Administrative divisions[edit]

Communes of Mono

Some territories of Mono were moved to the newly formed Kouffo Department during 1999. Mono is subdivided into six communes, each centered at one of the principal towns, namely, Athiémè, Bopa, Comè, Grand-Popo, Houéyogbé and Lokossa. It has an area of 1,396 sq. km.[7] Benin, formerly known as Dahomey, was a French colony till 1894. It gained independence during 1960 and was admitted to the United Nations. From 1960 to 1972, there was political instability with frequent change of leadership.[8] Benin originally had six administrative divisions, but was further bifurcated to make it 12. Each de-concentrated administrative services, called directions départementales(DD) of the sectoral ministries, take care of two administrative regions. A law passed during 1999 empowered the territorial administration to local governments.[9] Municipalities and communal councils have elected representatives who manage the administration of the regions.

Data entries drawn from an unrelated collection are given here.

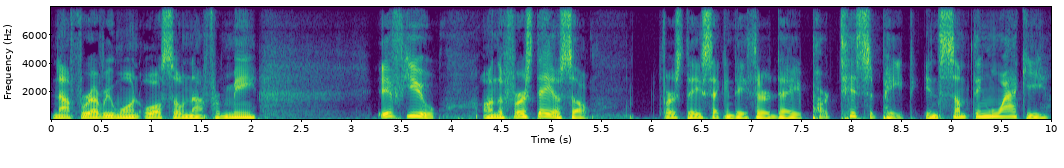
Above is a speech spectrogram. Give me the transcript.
not for everyone. Also not for me. If you on the first day or so first day, second day, third day, participate in something wacky,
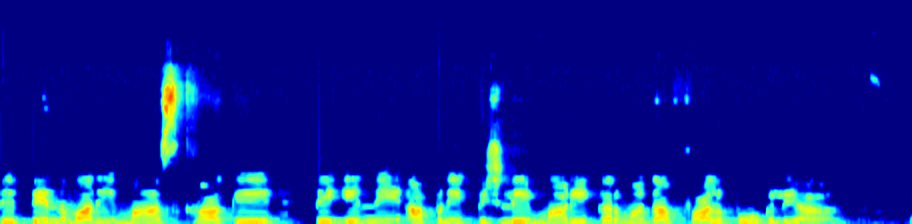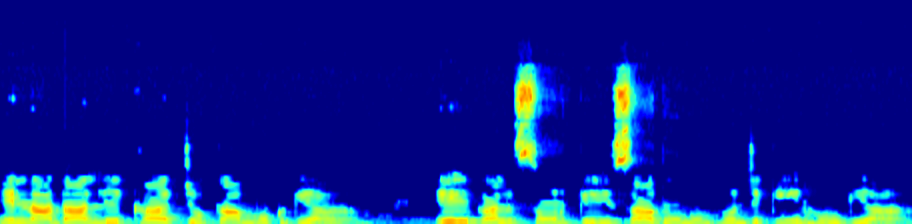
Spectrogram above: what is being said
ਤੇ ਤਿੰਨ ਵਾਰੀ ਮਾਸ ਖਾ ਕੇ ਤੇ ਇਹਨੇ ਆਪਣੇ ਪਿਛਲੇ ਮਾੜੇ ਕਰਮਾਂ ਦਾ ਫਲ ਭੋਗ ਲਿਆ। ਇਹਨਾਂ ਦਾ ਲੇਖਾ ਜੋਕਾ ਮੁੱਕ ਗਿਆ। ਇਹ ਗੱਲ ਸੁਣ ਕੇ ਸਾਧੂ ਨੂੰ ਹੁਣ ਯਕੀਨ ਹੋ ਗਿਆ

The latest elections of the municipal and communal councils were held during June 2015.[10]

References[edit]

  1. ^ "Benin". Geohive. Retrieved 25 November 2016. 
  2. ^ McColl, R. W. (2014). Encyclopedia of World Geography, Volume 1. Infobase Publishing. p. 92-93. ISBN 9780816072293. 
  3. ^ Haggett, Peter, ed. (2002). Encyclopedia of World Geography, Volume 17. Marshall Cavendish. p. 2325. ISBN 9780761473060. 
  4. ^ Benin Mineral & Mining Sector Investment and Business Guide. Int'l Business Publications. 2007. pp. 21–22. ISBN 9781433019012. 
  5. ^ a b "Socio economic data of Benin, 2013". Institut National de la Statistique et de l’Analyse Economique (INSAE) du Benin. 2013. Retrieved 25 November 2016. 
  6. ^ "Census of Benin, 2013". Institut National de la Statistique et de l’Analyse Economique (INSAE) du Benin. 2013. Retrieved 25 November 2016. 
  7. ^ Houngnikpo, Mathurin C.; Decalo, Samuel (2013). Historical Dictionary of Benin. Rowman & Littlefield. p. 257. ISBN 9780810871717. 
  8. ^ "Benin country profile". BBC. 5 August 2016. Retrieved 20 November 2016. 
  9. ^ Republic of Benin, Public Administration and Country profile (PDF) (Report). Department of Economic and Social Affairs (DESA), United Nations. 2004. p. 8. Retrieved 17 November 2016. 
  10. ^ "Local elections in Benin, 2015". African Elections Database. Retrieved 25 November 2016. 

External links[edit]